  • 5 out of 5 stars
  • Great job

  • By Whitney on 05-06-16

Haunting, Powerful, Lingering

Overall
4 out of 5 stars
Performance
4 out of 5 stars
Story
5 out of 5 stars

Reviewed: 11-10-17

In Misery, King gives us one of his more human centered stories, and for that reason it is among his most powerful, his darkest, and his most haunting. Annie Wilkes is one of his most disturbing creations because (even if some of her feats toward the end of the piece are hard to believe) she is so grounded in reality. You could see a character like her living, existing in the real world. Crouse (the narrator) does a very good job bringing this character to life and she does an excellent job showing the fluctuations in Annie's mood. Also the novel within the novel, Misery's Return, is sort of fun to hear as you get to see King tackle the tropes of romance novels.

The only reason the performance and overall experience don't get five stars is there were random musical notes and sound effects that detracted from the experience of the story. Also, from time to time it was difficult (at least in the Audio version) to keep track of what Paul was doing vs. what he was imagining. This might be easier to keep track of in the print edition.

  • Sense and Sensibility and Sea Monsters

  • By: Jane Austen, Ben H. Winters
  • Narrated by: Katherine Kellgren
  • Length: 11 hrs and 9 mins
  • Unabridged
  • Overall
    3.5 out of 5 stars 384
  • Performance
    4 out of 5 stars 234
  • Story
    3.5 out of 5 stars 232

From the publisher of Pride and Prejudice and Zombies comes a new tale of romance, heartbreak, and tentacled mayhem. Sense and Sensibility and Sea Monsters expands the original text of the beloved Jane Austen novel with all-new scenes of giant lobsters, rampaging octopi, two-headed sea serpents, and other biological monstrosities.

  • 5 out of 5 stars
  • I wish they'd turn this into a movie!

  • By Kat on 10-10-09

Austen Meets Nautical Sci-Fi

Overall
4 out of 5 stars
Performance
4 out of 5 stars
Story
3 out of 5 stars

Reviewed: 11-07-17

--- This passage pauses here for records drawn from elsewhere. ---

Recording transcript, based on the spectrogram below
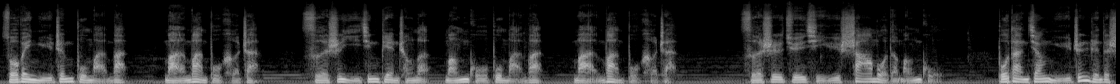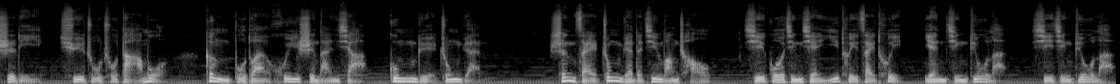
所谓女真不满万，满万不可战，此时已经变成了蒙古不满万，满万不可战。此时崛起于沙漠的蒙古，不但将女真人的势力驱逐出大漠，更不断挥师南下攻略中原。身在中原的金王朝，其国境线一退再退。燕京丢了，西京丢了，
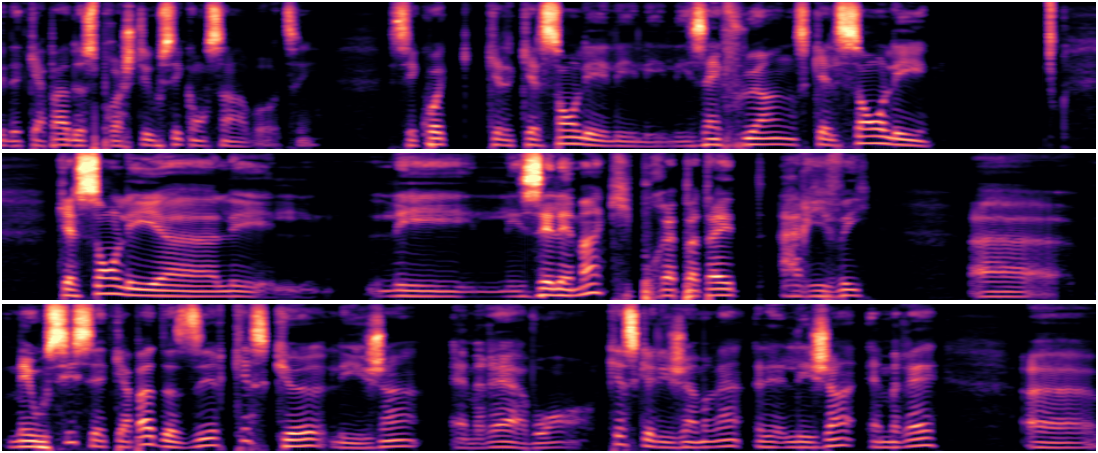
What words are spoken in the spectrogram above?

This has been something I've wanted to listen to for a long time as I tried and enjoyed "Pride and Prejudice and Zombies" and very much enjoyed it. The narrator did a solid job, the story had just the right amount of Austen's content and just enough sea monsters (although I feel this novel leaned heavier on the sea monsters than PPZ did on the zombies). It is a fun little listen I was able to finish in just about three sittings, as it is the sort of story that goes great as background noise for almost any activity.

  • The Good Earth

  • By: Pearl S. Buck
  • Narrated by: Anthony Heald
  • Length: 10 hrs and 57 mins
  • Unabridged
  • Overall
    4.5 out of 5 stars 4,407
  • Performance
    4.5 out of 5 stars 3,303
  • Story
    4.5 out of 5 stars 3,322

This Pulitzer Prize-winning classic tells the poignant tale of a Chinese farmer and his family in old agrarian China. The humble Wang Lung glories in the soil he works, nurturing the land as it nurtures him and his family. Nearby, the nobles of the House of Hwang consider themselves above the land and its workers; but they will soon meet their own downfall. The working people riot, breaking into the homes of the rich and forcing them to flee. When Wang Lung shows mercy to one noble and is rewarded, he begins to rise in the world, even as the House of Hwang falls.

  • 5 out of 5 stars
  • Wow

  • By Ryan on 05-08-10

An Epic of its Time

Overall
3 out of 5 stars
Performance
4 out of 5 stars
Story
3 out of 5 stars

Reviewed: 11-07-17

Set in pre-modern China, this novel talks of the rise of a family. Of how one man through hard work (and a little bit of robbery at the right moment) manages to secure the fortune of his life. We get a detailed picture of the inner life of this man, and see the world well through his perspective. Heald does a good job in aging the central character from young manhood into his old age. Elements of this story (such as the relationship between O-lan, Lotus Flower, and Cuckoo) don't feel fleshed out and I would have like to know more about O-lan and how she saw the world. Also, the main character's daughter is dropped when she is no longer of convenience to the plot. Still, there are great insights, some powerful moments, and this is clearly a foundation for later works that stands well on its own.